VB6 targets the COM infrastructure: a way to communicate with reusable components in Windows. VB6 is simple to use because it contains many powerful functions and features in a runtime library that must be shipped with the programs you compile in VB6. You can create Window applications or reusable ActiveX libraries with VB6. You can either compile VB6 code to native code or to an interpreted P-Code.
VB.NET is the next generation of VB. It targets the .NET Runtime and Framework. The .NET Runtime manages the execution of the program and memory, and the .NET Framework represents reusable components, but incorporates a much broader set of Windows features than the VB6 runtime. Additionally, .NET allows you to have a framework that is usable by many languages, including C#, C++, and Ruby, etc.

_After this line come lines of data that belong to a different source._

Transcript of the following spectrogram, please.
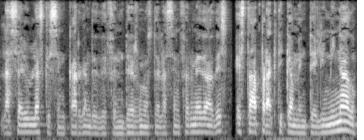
las células que se encargan de defendernos de las enfermedades, está prácticamente eliminado.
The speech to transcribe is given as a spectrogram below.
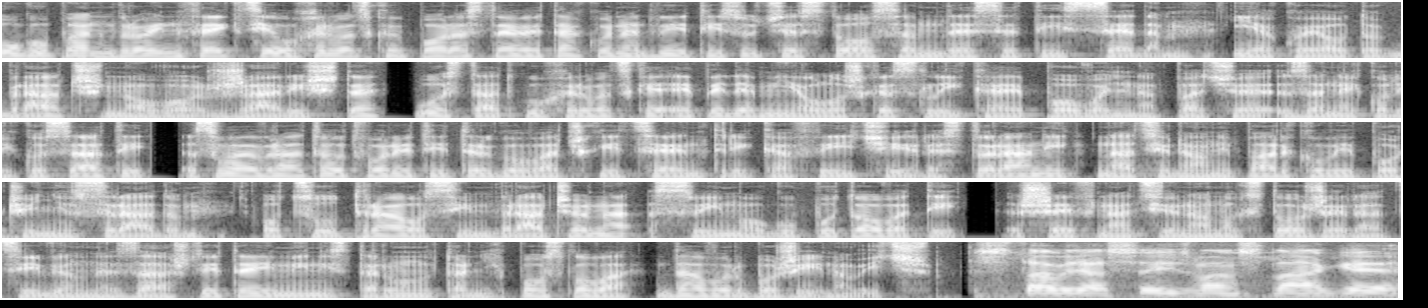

VB.NET gives you a number of new project choices, including ASP.NET web sites, WPF applications, and console applications, and Windows services (VB Express just supplies the following project types: Windows Form application, Console, WPF application, Class library and WPF Browser application). VB.NET compiles the code to IL, an intermediate byte code used by the .NET Runtime, but .NET will execute this code in native format by running it through a Just-In-Time compiler (it is never run in an interpreted mode).
You can read the following links for more information about VB.NET language, new features in VB.NET9.0 and future features in VB.NET10.0:
·Read chapter1 and chapter2 in Ref 4 about the details of the difference between VB6 and VB.NET.
·For more information about new features in Visual Basic language compared to Visual Basic6, please refer to the MSDN document: